The photo shows The Queen and the Duke of Edinburgh; arriving in their Bentley; at Braemar Gathering. The Royal couple are accompanied by Prince Charles.

Parking facilities are on the fields on the edge of the village. The grassy banks of The Memorial Park form a great natural vantage point.  You can also buy grandstand tickets in advance (recommended).

You are advised to arrive early to avoid traffic congestion.     If you are coming over Glenshee watch out for red deer.   The best chance of spotting red deer in summer is in the evenings.   Remember if one runs across the road it’s likely to be immediately followed by several others.
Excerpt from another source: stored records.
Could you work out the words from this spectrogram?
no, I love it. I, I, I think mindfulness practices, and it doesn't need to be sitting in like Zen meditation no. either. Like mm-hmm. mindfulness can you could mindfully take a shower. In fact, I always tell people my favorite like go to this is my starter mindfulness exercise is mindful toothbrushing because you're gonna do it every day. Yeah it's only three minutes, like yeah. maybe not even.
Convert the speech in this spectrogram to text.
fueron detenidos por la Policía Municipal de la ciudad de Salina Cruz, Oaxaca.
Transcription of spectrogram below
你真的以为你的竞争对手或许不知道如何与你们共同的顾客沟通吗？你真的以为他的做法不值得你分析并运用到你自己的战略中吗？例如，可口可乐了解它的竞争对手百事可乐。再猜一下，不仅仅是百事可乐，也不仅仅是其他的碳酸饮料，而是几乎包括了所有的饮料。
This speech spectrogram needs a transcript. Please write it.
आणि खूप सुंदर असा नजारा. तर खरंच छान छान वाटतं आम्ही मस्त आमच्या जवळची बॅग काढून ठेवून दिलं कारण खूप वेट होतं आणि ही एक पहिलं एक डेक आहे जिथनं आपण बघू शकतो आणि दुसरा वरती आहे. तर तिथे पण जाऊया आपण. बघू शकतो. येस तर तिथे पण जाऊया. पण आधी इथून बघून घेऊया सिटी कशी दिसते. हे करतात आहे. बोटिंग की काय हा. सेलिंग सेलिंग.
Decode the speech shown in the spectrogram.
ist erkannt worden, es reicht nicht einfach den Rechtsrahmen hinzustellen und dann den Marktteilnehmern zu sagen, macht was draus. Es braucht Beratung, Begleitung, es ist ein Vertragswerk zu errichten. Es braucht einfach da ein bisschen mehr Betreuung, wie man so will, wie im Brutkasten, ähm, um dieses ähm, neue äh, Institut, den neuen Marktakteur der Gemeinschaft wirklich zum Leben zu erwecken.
Click here for Braemar Gathering Slideshow & More Information

The Queen arrives at Braemar Gathering & Highland GamesScotland, accompanied by Prince Charles & The Duke of Edinburgh (Bill Bagshaw www.dsider.co.uk)

Click here for Braemar Slideshow      Click here for Glenshee Ski Centre

Click here for Ballater Highland Games Slideshow                

Click here for Aboyne Highland Games Slideshow.        Click here for whats on Royal Deeside

Click here for Lonach

Photography by  Bill Bagshaw Photography Courses / Tips

dsider.co.uk online magazine, photo courses (Bill Bagshaw & Martin Williams/Bill Bagshaw, dsider.co.uk)

 

Glenshee Ski Centre

 
Piste basher at Glenshee Ski Centre. If you have watched red deer in Glenshee bear in mind this is what it looks like in winter. Sunnyside ski slopes can be seen behind one of Glenshees's smaller Kassbohrer piste bashers. Behind the Sunnyside slopes are another 2 valleys of uplift, Meall Odhar and Glas Maol. Piste Basher is the popular European term for a snow groomer. To the right of the photo is the Baddoch chairlift which links the base station to Cairnwell, Carn Aosda and Butcharts ski and board areas. Cairnwell is derived from a gaelic name meaning "hill of bags" (Martin Williams)

Piste basher at Glenshee Ski Centre.  Click here to go to Ski Centres page.
Click here to go to Cairnwell 3 man chairlift     © Bill Bagshaw

If you have driven over Glenshee to watch red deer in summer; or to go to The Braemar Gathering & Highland Games; bear in mind this is what it looks like in winter.

Sunnyside ski slopes can be seen behind one of Glenshees’s smaller Kassbohrer piste bashers.

Behind the Sunnyside slopes are another 2 valleys of uplift, Meall Odhar and Glas Maol.

Piste Basher is the popular European term for a snow groomer.

To the right of the photo is the Baddoch chairlift which links the base station to Cairnwell, Carn Aosda and Butcharts ski and board areas.
Cairnwell is derived from a gaelic name meaning “hill of bags”

New Cairnwell 3 man Charlift at GlensheeNew Cairnwell Chairlift at Glenshee (Bill Bagshaw/M. Williams)